If you are going to write about old cars, beware of errors. The Slider of four Napier cars that you will see at the top of this website is fine – but our attempt at accurate history in the ‘Click for more details’ text was not fine. We were bamboozled by the caption under the original picture that stated, ‘A group of cars in the garage courtyard’ and we took as gospel the list given elsewhere in the article. But we knew that none of the cars looked like the 15-24 h.p. Napier brougham on that list. We tentatively suggested A-174. We were wrong.
Ariejan Bos (you knew he would, didn’t you?) has come to our aid with more information and corrections – and the pictures to support them. Here is what he has discovered.
Firstly, he confirms our doubt that A-174 was a Brougham. But he correctly asks the question: where is number A-173, clearly missing in the row? He has sent us the picture that appears at the top of this post, from The Autocar of September 17th, 1904, showing the ‘new brougham’ of Mr. Walker Munro, with that registration number.
But Ariejan then poses the next question: what is A-174? His answer is supported by further pictures. He says:

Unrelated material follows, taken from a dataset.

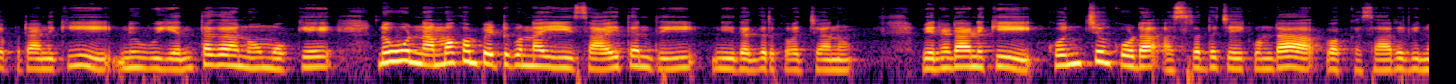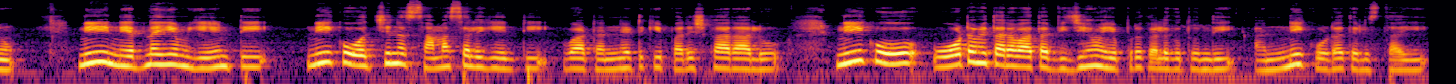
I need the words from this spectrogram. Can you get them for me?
చెప్పడానికి నువ్వు ఎంతగానో మొక్కే నువ్వు నమ్మకం పెట్టుకున్న ఈ సాయి తండ్రి నీ దగ్గరకు వచ్చాను. వినడానికి కొంచెం కూడా అశ్రద్ధ చేయకుండా ఒక్కసారి విను. నీ నిర్ణయం ఏంటి? నీకు వచ్చిన సమస్యలు ఏంటి? వాటన్నిటికీ పరిష్కారాలు. నీకు ఓటమి తర్వాత విజయం ఎప్పుడు కలుగుతుంది? అన్నీ కూడా తెలుస్తాయి.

‘It has a rather unfamiliar Napier front, which resembles very much the 18hp model D45 Napier, sold by the Napier Motor Company of America from 1904 to 1907. An example of this model still survives (BS 8329). If this model was also available in England, I couldn’t find out but probably someone will know.’
The illustration we show of this car is from Grace’s Guide. It was sold by Bonhams in 2015, and their information on the car states that this D45 model was built in America, marketed there as the 12 h.p. and sold in England as the 15 h.p. It was chain drive.
1904 12 h.p. American Napier D45 chain-drive car
Ariejan also sent us a 1905 American advertisement for the 18 h.p. Napier – but this is for a shaft-drive car, so it is possible that the American factory did indeed build a smaller, chain-drive car that could be A-174.
1905 American Napier advertisement – 18 h.p. shaft-drive car
Our thanks are once again due to Ariejan for shedding more light on the history of the Walker Munro cars. If anyone can identify A-174, then we shall be delighted to hear from them.